• _What is being asked_:
Repeat the following entries verbatim, apart from the pictures.

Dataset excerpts
=-=-=

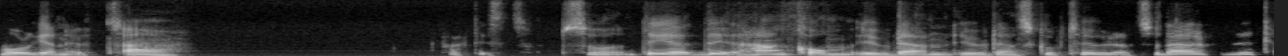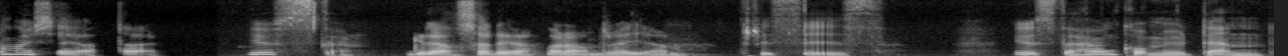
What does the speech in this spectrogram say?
Morgan ut ah, faktiskt. Så det, det, han kom ur den, ur den skulpturen. Så där det kan man ju säga att där just det. gränsar det varandra igen. Precis. Just det, han kom ur den.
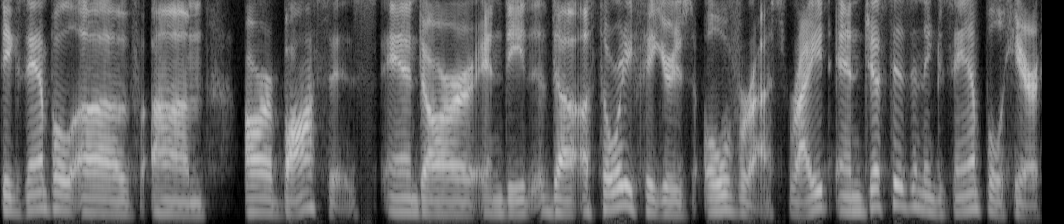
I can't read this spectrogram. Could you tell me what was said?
the example of um, our bosses and our and the the authority figures over us right? And just as an example here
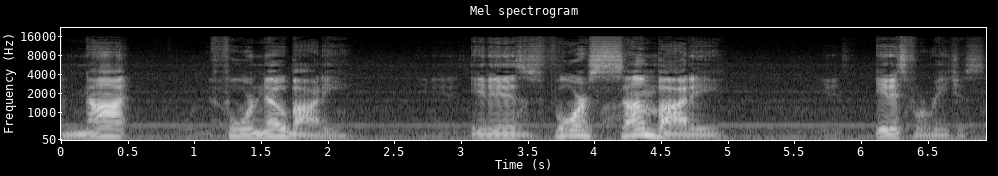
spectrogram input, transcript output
not for nobody. It is for somebody. It is for Regis.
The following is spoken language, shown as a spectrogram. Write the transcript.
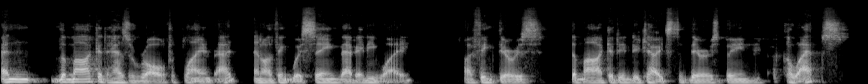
And the market has a role to play in that. And I think we're seeing that anyway. I think there is, the market indicates that there has been a collapse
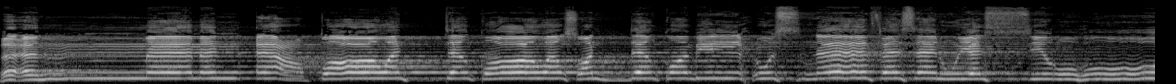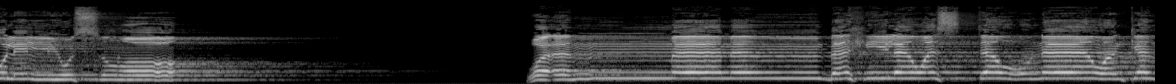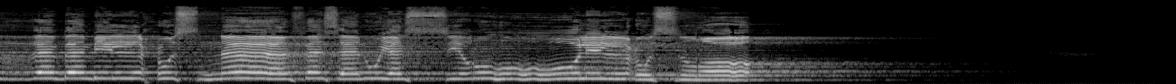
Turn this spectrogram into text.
فاما من اعطى واتقى وصدق بالحسنى فسنيسره لليسرى واما من بخل واستغنى وكذب بالحسنى فسنيسره للعسرى.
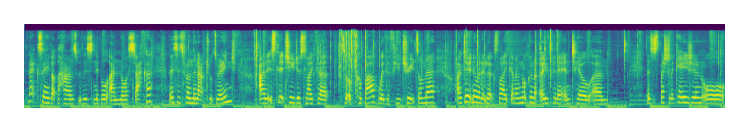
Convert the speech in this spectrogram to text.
The next thing I got the hands with is Nibble and Gnaw Stacker, and this is from the Naturals range, and it's literally just like a sort of kebab with a few treats on there. I don't know what it looks like, and I'm not going to open it until um, there's a special occasion or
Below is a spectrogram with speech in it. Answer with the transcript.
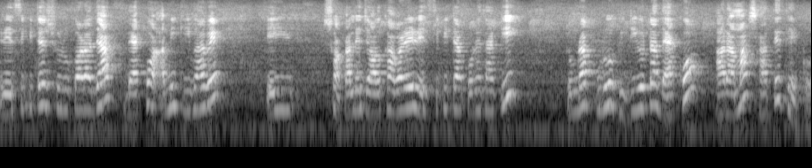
রেসিপিটা শুরু করা যাক। দেখো আমি কীভাবে এই সকালে জলখাবারের রেসিপিটা করে থাকি। তোমরা পুরো ভিডিওটা দেখো আর আমার সাথে থেকো।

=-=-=

• _Solution to this exercise_:
What does the speech in this spectrogram say?
Morgan ut ah, faktiskt. Så det, det, han kom ur den, ur den skulpturen. Så där det kan man ju säga att där just det. gränsar det varandra igen. Precis. Just det, han kom ur den.
I can't read this spectrogram. Could you tell me what was said?
the example of um, our bosses and our and the the authority figures over us right? And just as an example here
spectrogram input, transcript output
not for nobody. It is for somebody. It is for Regis.
The following is spoken language, shown as a spectrogram. Write the transcript.
And the market has a role to play in that. And I think we're seeing that anyway. I think there is, the market indicates that there has been a collapse
Turn this spectrogram into text.
فاما من اعطى واتقى وصدق بالحسنى فسنيسره لليسرى واما من بخل واستغنى وكذب بالحسنى فسنيسره للعسرى.
Convert the speech in this spectrogram to text.
The next thing I got the hands with is Nibble and Gnaw Stacker, and this is from the Naturals range, and it's literally just like a sort of kebab with a few treats on there. I don't know what it looks like, and I'm not going to open it until um, there's a special occasion or
Below is a spectrogram with speech in it. Answer with the transcript.
রেসিপিটা শুরু করা যাক। দেখো আমি কীভাবে এই সকালে জলখাবারের রেসিপিটা করে থাকি। তোমরা পুরো ভিডিওটা দেখো আর আমার সাথে থেকো।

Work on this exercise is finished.